OK, let’s get this out of the way first – Gloryhammer aren’t just Alestorm for DragonForce fans. They’re genuinely great in their own right. I’m glad to report that Tales From The Kingdom of Fife wasn’t just a brilliant fluke. Space 1992 takes those tales of olden-era battles and blasts them into a scary, laser-filled future.
To borrow from a sci-fi legend, “Cheese factor ten, Mr Sulu.” Space 1992 is every bit as full of silly jokes, over-the-top battle metal riffs and half a D and D manual’s worth of swords and sorcery as the first album. Only they’ve chucked in some Star Frontiers as well.
Musically, there’s definitely a new edge to things so this isn’t just Tales in Space. The keyboards seem more prevalent, and the tones just sound that bit more 1970’s to me. In other words, perfectly suited to this insanity.
Typically of a Chris Bowes project, the songs are ridiculously catchy to the point where you find yourself nodding along and even singing along during the first listen. This is perfectly exemplified by “Goblin King of the Darkstorm Galaxy” replete with it’s near-operatic Powerwolf-esque segments. Thomas Winkler’s vocals are crystal clear, as they are on every track, so by the time you’ve had the thing on a couple of repeat plays you’ll know all the words. The chorus, though, has you from that first listen. Instant intergalactic earworm.
Proof that they’re playing this for laughs – as if you needed it – comes in the form of “The Hollywood Hootsman”. A straight-forward metal track complete with screams that would have Halford beaming with pride and a chorus that’s designed for punching the air to at gigs.
A track that stands out by being different from the rest is the synth-heavy “Universe on Fire” that sounds more like it’s escaped from 1982 than 1992. As with the other tracks, it’s a glorious mix of space dust and gorgonzola, but gives a great change of pace.
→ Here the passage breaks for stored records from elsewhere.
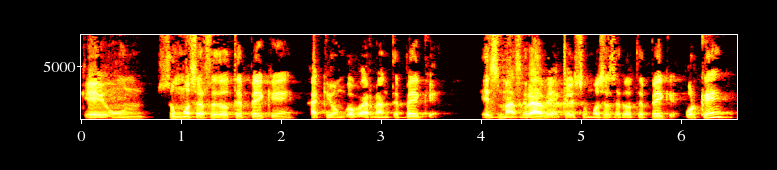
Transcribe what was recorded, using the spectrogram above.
que un sumo sacerdote peque a que un gobernante peque. Es más grave que el sumo sacerdote peque. ¿Por qué?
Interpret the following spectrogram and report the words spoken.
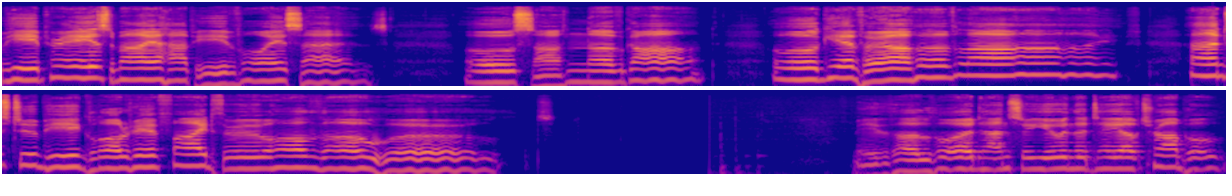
be praised by happy voices. O Son of God, O Giver of life, and to be glorified through all the world. May the Lord answer you in the day of trouble.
Standard metal fare is provided by the following track “Heroes (of Dundee)” with lyrics which span the medieval and the futuristic, with talk of galaxies and “gigantic dragons made out of steel”.
“Apocalypse 1992” blasts out like the final, climactic act in a musical rather than just as a song. You know the scenes where the good guy an the bad guy are hitting each other and the audience makes it all dramatic? This is it. Given the live show that accompanied the last tour, I can see this one being acted out with appropriate lunacy.
The bookend tracks, opener “Infernus Ad Astra” and closer “Dundax Aeterna” are both instrumentals and very different. While “Infernus” gets things going, “Dundax” is very… ethereal and atmospheric. The music they play at the very end of the film credits when the real music has run out and they need some filler. Personally, I’ve taken to looping the album up to track nine, and skipping this one as I was to get back to the songs a little faster.
1992 is a superb album, and – hopefully – cements Gloryhammer as a genuine acts in its own right and not just an experimental side project. Having seen the band on the last tour, I simply cannot wait to see them bring this one to the stage. Live dates now, please.
Note that there is a special edition which contains a second CD with complete re-workings of every track along with the Cowdenbeath Symphony Orchestra (!) conducted by Ben Turk. I’ve not heard this as yet but I’m going to see if I can beg it for a second review.
Space 1992: Rise of the Chaos Wizards is released on September 25th through Napalm Records